Fears, Phobias & Rollercoaster Rides

We all experience fears, but phobias are something else. A phobia is an intense, inexplicable and irrational fear of something specific. Phobias are interesting elements in fiction. Indiana Jones’ intense fear of snakes raises the stakes in his adventures and makes him more vulnerable and appealing.

The latest edition of the Diagnostic and Statistical Manual of Mental Disorders (DSM-5) — the book used by doctors, insurance companies, etc. to define diagnoses — altered the clinical definition of Specific (AKA Simple) Phobias, Social Anxiety Disorder (Social Phobia) and Agoraphobia so that the individual does not have to recognize that their fear is out-of-proportion to receive a diagnosis. It’s an interesting change from the previous editions.

Why am I interested in this? It’s fascinating and there is something poetic — and scary — about the previous requirement that the phobic individual acknowledge that their fear was exaggerated — the essence of a phobia. It was a Catch-22.
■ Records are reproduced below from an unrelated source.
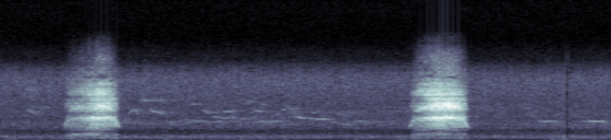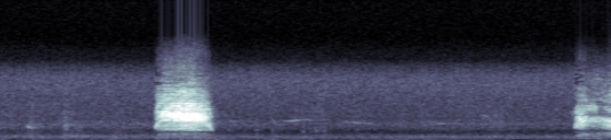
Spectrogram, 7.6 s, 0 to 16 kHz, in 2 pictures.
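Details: Juvenile Eurasian eagle-owl in the Eifel, recorded 18 June 2016, giving harsh, hissing screech bursts about a third of a second long, repeated roughly every two seconds, with a faint steady hum behind.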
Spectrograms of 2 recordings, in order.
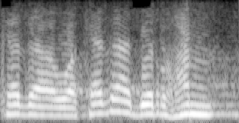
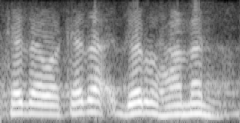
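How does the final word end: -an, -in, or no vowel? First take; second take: no vowel; -an. First: The last word ends with no final vowel. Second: The last word ends in the sound -an. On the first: The amount is only part of a dirham. "بالسكون يعني وقف عليها" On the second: The amount is a whole number of dirhams. "في النقض"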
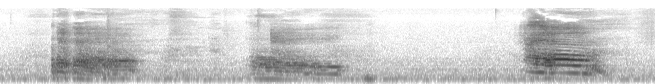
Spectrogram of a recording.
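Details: Mother burping: three drawn-out, rumbling voiced burps separated by pauses in a small quiet room.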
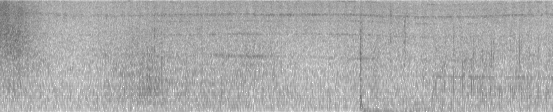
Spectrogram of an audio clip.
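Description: A helicopter in the Fortnite video game gives off a steady, loud rotor roar and whir that runs throughout, with a sharp impact thud near the end over a dense game soundscape.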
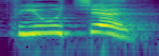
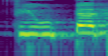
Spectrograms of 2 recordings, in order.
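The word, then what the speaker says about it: future: फ्यूचर, URE आ रहा ना, URE आ रहा, तो इसे फ्यूटर नहीं पढ़ेंगे, फ्यूचर पढ़ेंगे, फ्यूचर, भविष्य।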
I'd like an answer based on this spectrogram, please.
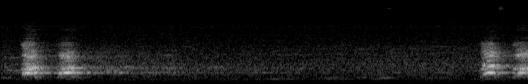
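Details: Dog Rex and a companion running and barking in the night, recorded on 21 September 2018: a double bark at the start, silence, then another pair of barks near the end.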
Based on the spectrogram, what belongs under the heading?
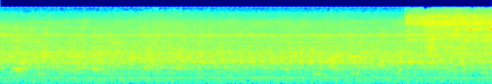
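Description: Passenger coaches of an arriving train rolling slowly past along the platform: a steady rumble of wheels on the rails. A high hiss joins about six seconds in.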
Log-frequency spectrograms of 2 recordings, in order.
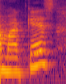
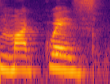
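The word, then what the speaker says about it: Márquez: You are not going to pronounce it as Marquez, it's Marquez, like pretend that there's a K over there, and it is Marquez.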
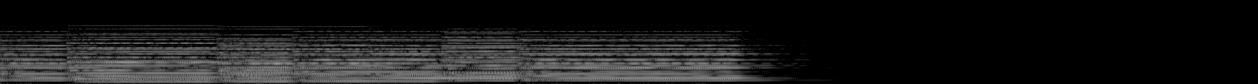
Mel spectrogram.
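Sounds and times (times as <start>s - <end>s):
andante voluntary for organ: 0.0s - 7.8s.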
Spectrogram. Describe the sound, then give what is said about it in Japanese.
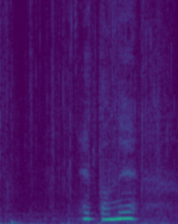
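A plastic bag is handled, giving brief, faint crinkling rustles while a person lets out a short grunt of effort. “こちらにですね、よいしょ、ビニール袋を用意しました。”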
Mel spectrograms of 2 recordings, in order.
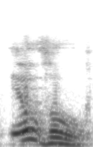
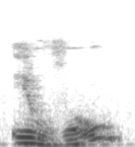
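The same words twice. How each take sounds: First: The voice falls at the end like a statement. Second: The voice rises at the end like a question. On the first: It states that the speaker is going. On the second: It asks whether the speaker is going.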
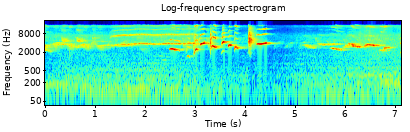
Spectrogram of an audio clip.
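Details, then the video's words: Lure song of an Oriental magpie-robin meant to provoke a full repertoire; sustained high whistles, then a burst of rapid clipped notes around the middle, followed by softer warbling. "Pancingan Kacer Untuk Menaikkan Emosi Agar Mau Bongkar Isian"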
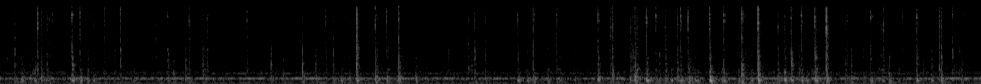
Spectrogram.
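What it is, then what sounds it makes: Laptop keyboard with plastic keys. Fingertips and nails tap the plastic keys of a silver metal laptop while typing. Dense, irregular clicks with bright, sharp attacks that die away almost at once, over a steady low hum. The typing runs continuously for about ten seconds, with a few louder taps standing out.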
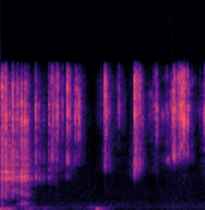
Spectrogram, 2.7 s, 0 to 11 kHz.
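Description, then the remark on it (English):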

Getting back to phobias and fears in fiction — phobias have long been a staple of suspense thrillers, horror and mystery genres in both books and movies. Hitchcock’s masterpiece “Vertigo” is hard to resist. And, if you’ve never seen the Mel Brooks’ spoof “High Anxiety” I recommend that you seek it out. It’s a hoot! Brooks, with his characteristic manic silliness and sharp eye, riffs on an entire catalog of Hitchcock’s phobia inspiring gambits, from the shower scene that convinced many people to take baths to a threatening swarm of birds.

Fear, in small doses, is an element in pleasure. We LIKE to be afraid, a little afraid, on roller coasters, in fast cars, on skis, etc. We enjoy the fear, the safe fear, induced by a scary story. Horror & terror are not the only genres that rely on fear. An adventure story would be flat if fear is removed from the risk/reward equation. Genuine jeopardy requires a dollop of fear. Where would romantic suspense be without jeopardy?
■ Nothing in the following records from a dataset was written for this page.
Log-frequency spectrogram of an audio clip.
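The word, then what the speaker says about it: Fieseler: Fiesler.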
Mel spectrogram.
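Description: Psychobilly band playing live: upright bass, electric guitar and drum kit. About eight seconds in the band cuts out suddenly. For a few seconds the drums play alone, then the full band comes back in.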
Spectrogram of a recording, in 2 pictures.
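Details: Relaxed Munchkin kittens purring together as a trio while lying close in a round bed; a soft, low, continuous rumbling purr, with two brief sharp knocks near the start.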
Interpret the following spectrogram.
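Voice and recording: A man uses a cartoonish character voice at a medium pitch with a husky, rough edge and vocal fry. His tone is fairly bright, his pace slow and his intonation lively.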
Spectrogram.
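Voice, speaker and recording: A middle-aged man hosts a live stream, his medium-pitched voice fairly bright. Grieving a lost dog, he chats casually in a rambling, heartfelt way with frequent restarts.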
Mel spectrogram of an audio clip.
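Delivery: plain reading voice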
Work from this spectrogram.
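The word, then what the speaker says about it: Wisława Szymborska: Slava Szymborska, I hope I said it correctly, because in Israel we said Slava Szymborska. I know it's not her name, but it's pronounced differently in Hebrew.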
Even cozy mysteries, of the Agatha Christie ilk, which start with a body in the library or the suspicious aroma of bitter almond in the afternoon sherry, offer a pinch of fear. The violence is “off stage” but unnatural death interferes with “peaceful” domesticity. Fear undermines the usual course of life and it always plays some role in the story. Usually it’s just the maid fainting at the sight of the dead body or an old lady tittering as she shares the horrible story with a friend, but it’s basically the same thing as roller coaster fear.

Fear is fun — but a little bit goes a long way!
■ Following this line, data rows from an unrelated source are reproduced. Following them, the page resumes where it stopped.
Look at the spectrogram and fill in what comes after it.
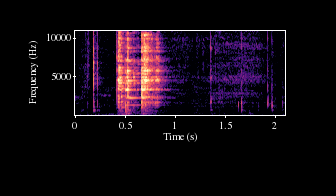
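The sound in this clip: A utensil scrapes and clinks against a bowl while smoothing a dough mixture, with two loud bursts of scraping followed by a few lighter, scattered taps.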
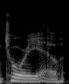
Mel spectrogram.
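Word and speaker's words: Torrio: But we see Torio, and I believe that's actually the pronunciation, Torio.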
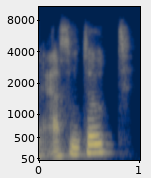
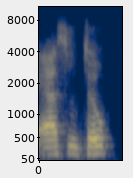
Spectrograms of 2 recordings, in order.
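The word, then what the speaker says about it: asymptote: There's a silent P in there. Please don't say astope like telescope. Isotope like isotope that that's fine to have the P there but it's an asmtote with a T at the end please.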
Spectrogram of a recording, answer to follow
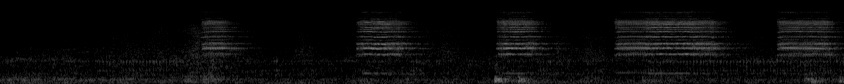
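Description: Handheld ghost-hunting detector with an antenna giving short buzzing alert tones, five bursts at uneven intervals, the fourth the longest at about a second. Each burst is the meter registering a hit, which the investigator takes for a spirit touching or nearing it.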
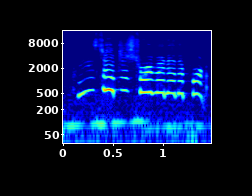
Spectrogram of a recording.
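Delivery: high, fast, loud begging; panicked plea. Real, not acted. Gamer begging for the nether portal's safety, panicked. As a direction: plead urgently in a high rush.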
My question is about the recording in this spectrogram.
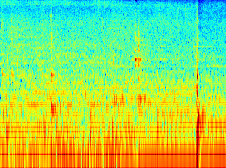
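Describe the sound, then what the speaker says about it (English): A cream sauce infused with onion, garlic and butter being stirred in a pan: a soft steady sizzle with a low hum and a few sharp clinks of the utensil against the pan. "Give it a stir around."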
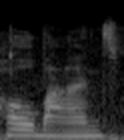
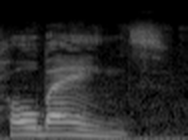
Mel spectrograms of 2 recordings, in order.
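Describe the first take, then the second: First: The last syllable sounds like 'bine'. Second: The last syllable sounds like 'bane'. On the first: The speaker calls it wrong. "I call them Holbeins" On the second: The speaker calls it right. "but they are pronounced Holbeins"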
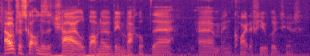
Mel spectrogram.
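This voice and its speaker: Speaking at a fairly quick pace in an American accent, a man swings widely in loudness as room echo is heard around him. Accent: English accent with slight American twang. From northern England. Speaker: student co-host. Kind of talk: casual chat. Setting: TV studio.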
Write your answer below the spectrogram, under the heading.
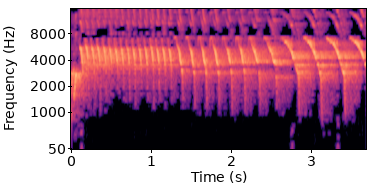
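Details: Spanish Timbrado canary, seven months old and kept indoors, tutored by recordings of other timbrados, delivers a rapid pulsed roll that gradually slows into separate, sharply falling notes.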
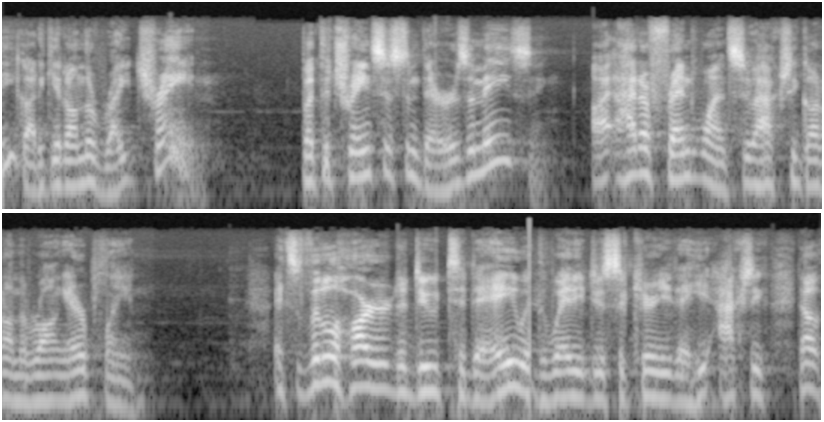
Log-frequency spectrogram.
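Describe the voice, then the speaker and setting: Male preacher, earnest and emphatic sermon delivery, pitch a touch high. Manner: earnest, emphatic preaching with mocking quoted asides.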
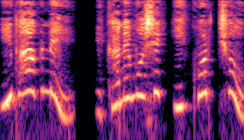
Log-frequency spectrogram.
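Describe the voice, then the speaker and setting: This woman uses a put-on character voice. It is squeaky and sits at an extremely high pitch. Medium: read story. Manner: naive, boastful.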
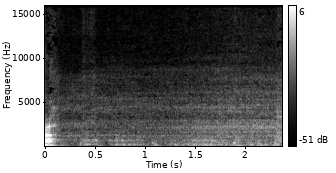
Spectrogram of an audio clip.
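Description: Flashforge 3D printer running mid-print: a steady whirring hiss from its cooling fans and motors.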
  1. Fear is one of those contrast emotions isn’t it? Leaving it out would be like cooking a dish without salt. I know food is meant to be healthier with salt, but as you say, a little dash goes a long way. 😉

    • Candy

      Perfect analogy!
      Cooking without salt leaves everything flat. That dash of salt in cookie dough is necessary.

      There’s also the stark contrast between fear and laughter (or fear and relief) that’s like a chocolate covered pretzel — a roller coaster ride of snacking. LOL…

    • Candy

      Forever and always… if you are having fun. Life without a touch of fear means life is dull. The roller coaster we call life has climbs, dips and scary moments.

  2. Odd thought, you have to know you have a problem to get help. When you consider that it is only the sane that question their sanity, this would mean the crazies are running free. But they don’t realize their freedom.

    I never used to enjoy horror and scary stuff. You could say I had a phobia of phobias. But I have grown and explored more of the world, learning to enjoy smaller fears has worked into the enjoyment of larger fears.

    • Candy

      Of course all fears — especially the big ones — are more fun in fiction.

      I, too, have grown more comfortable with horror. I was one of those little kids with nightmares and my parents tried to protect me. The more they tried to protect me the more I capable I became of turing benign images and stories into horror. Now, I really enjoy a scary story! And yet, my imagination is still better at producing scary stuff than any horror flick.

  3. I’ve always loved being scared and scaring others… guess that says a lot about my childhood 😉 The more I work on my novel, it’s getting hard to see the forest for the trees when it come to how well I may or may not be at creating suspense and playing on fears. The only true phobia I have is a fear of heights, and it’s only grown worse as I’ve aged.

    • Candy

      A phobic fear of height (like claustrophobia and agoraphobia) can get in the way of life AND it’s great in fiction. Is it making its way into your novel?